In the second period, rates fell and house prices rose, increasing equity. While house prices rose higher than incomes, lower mortgage rates and looser lending criteria allowed borrowers to service larger mortgages and buyers to move up the ladder. 

Current conditions

This is all in contrast, the CML says, to current conditions that feature record-low interest rates, low-income growth, stringent lending criteria and elevated house prices compared to incomes. As a result, many households struggle to advance up the housing ladder, resulting in fewer transactions. 

It has identified 80 per cent of the missing 400,000 as mortgaged movers – those already on the housing ladder who are unable or unwilling to move largely due to insufficient equity or borrowing capacity. 

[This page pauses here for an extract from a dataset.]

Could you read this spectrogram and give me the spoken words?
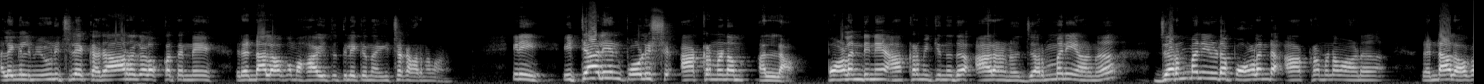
അല്ലെങ്കിൽ മ്യൂണിച്ചിലെ കരാറുകളൊക്കെ തന്നെ രണ്ടാം ലോക മഹായുദ്ധത്തിലേക്ക് നയിച്ച കാരണമാണ്. ഇനി ഇറ്റാലിയൻ പോളിഷ് ആക്രമണം അല്ല. പോളണ്ടിനെ ആക്രമിക്കുന്നത് ആരാണ്? ജർമ്മനിയാണ്. ജർമ്മനിയുടെ പോളണ്ട് ആക്രമണമാണ് രണ്ടാം ലോക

It points out that the number of mortgaged movers in 2016 is just above the 2009 low of 315,000. If their numbers had grown in line with the number of first-time buyers, there would have been some 600,000 of them in 2016. 

The shortage is the main cause of the lower number of mortgage transactions.

The research identifies demographic as well as financial and economic factors behind the inertia in these homeowners. Chart 1 gives a breakdown and reasons why the numbers have fallen.

The CML suggests that 86 per cent of these mortgaged movers are aged between 30 and 59, but it believes that the biggest fall in transactions has taken place among the 14 per cent aged under 30, and that is largely due to the decline in the number of younger first-time buyers feeding through to become mortgaged movers.

Barriers to growth

So why is this important? The CML explains that because so few new houses are being built, liquidity in the secondary housing market is very important and accounts for 90 per cent of transactions. 

A low turnover among homemovers is “a barrier to an efficiently functioning housing market” . The lack of liquidity has economic and social costs: it restricts labour mobility, leading to reduced productivity, lower economic growth and weaker tax revenues. It also means householders’ aspirations are frustrated, so it may result in longer commutes and ultimately people living in the “wrong houses” for longer. 

The CML acknowledges that there is also “a complex mix of social, cultural, technological and other non-financial factors” involved. However, it also says the fact that the decline in turnover of privately owned homes followed two deep recessions suggests economic factors are playing a lead role.